This made-in-Spain production is a giant-size, three-hour, sweepingly pictorial entertainment. It probably tells all that most film fans will want to know about the glory, grandeur and greed of Rome.
The production reeks of expense – harness and hay for all those horses, arroz con pollo for all those Spanish extras, annuities for all those stars. Attention will focus upon the marblesque replica of downtown Rome in pagan days with temples, squares, forums, statuary, mosaic floors, columned chambers, luxury suites and a plunge for Caesar. If these sets cost a fortune they pay off in stunning camera angles.
The story gets under way speedily. Marcus Aurelius (Alec Guinness) has been compaigning for years in the bleak northern frontiers of Rome. He is dying and knows it, intends to disinherit his undependable son and neglects to do so. Stephen Boyd, a true-blue Tribune, will not claim the succession but instead supports the son, his old wrestling club chum Commodus. The entire subsequent plot swings on the failure of intention of the noble and just emperor to assure the continued peace and prosperity of Rome. In all of which the daughter, played attractively by Sophia Loren, is a desperately unhappy witness and victim.
There is much dialog about the factors which favor, and which oppose, good relations among peoples. The arrogance and cynicism in the Senate is part and parcel of the decline, as much as the vain and cruel Commodus, a man quick with the torch to homes, merciless in the ordering of wholesale crucifixions.

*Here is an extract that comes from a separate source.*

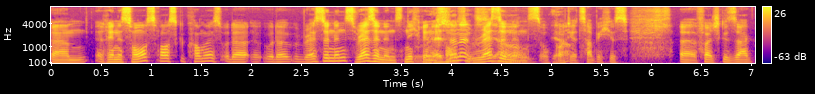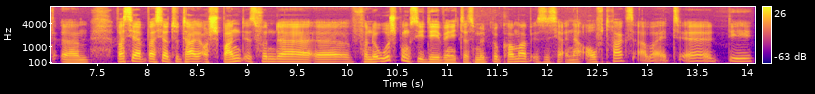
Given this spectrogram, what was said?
ähm, Renaissance rausgekommen ist oder, oder Resonance, Resonance, nicht Renaissance, Resonance. Resonance. Oh Gott, ja. jetzt habe ich es äh, falsch gesagt. Ähm, was, ja, was ja total auch spannend ist von der, äh, von der Ursprungsidee, wenn ich das mitbekommen habe, ist es ja eine Auftragsarbeit, äh, die,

This anti-intellectual sadist is played with smiling malice by Christopher Plummer. He, Guinness and James Mason as a cultivated and honorable Roman minister to Marcus Aurelius pretty much wrap up the acting honors.
1964: Nomination: Best Original Music Score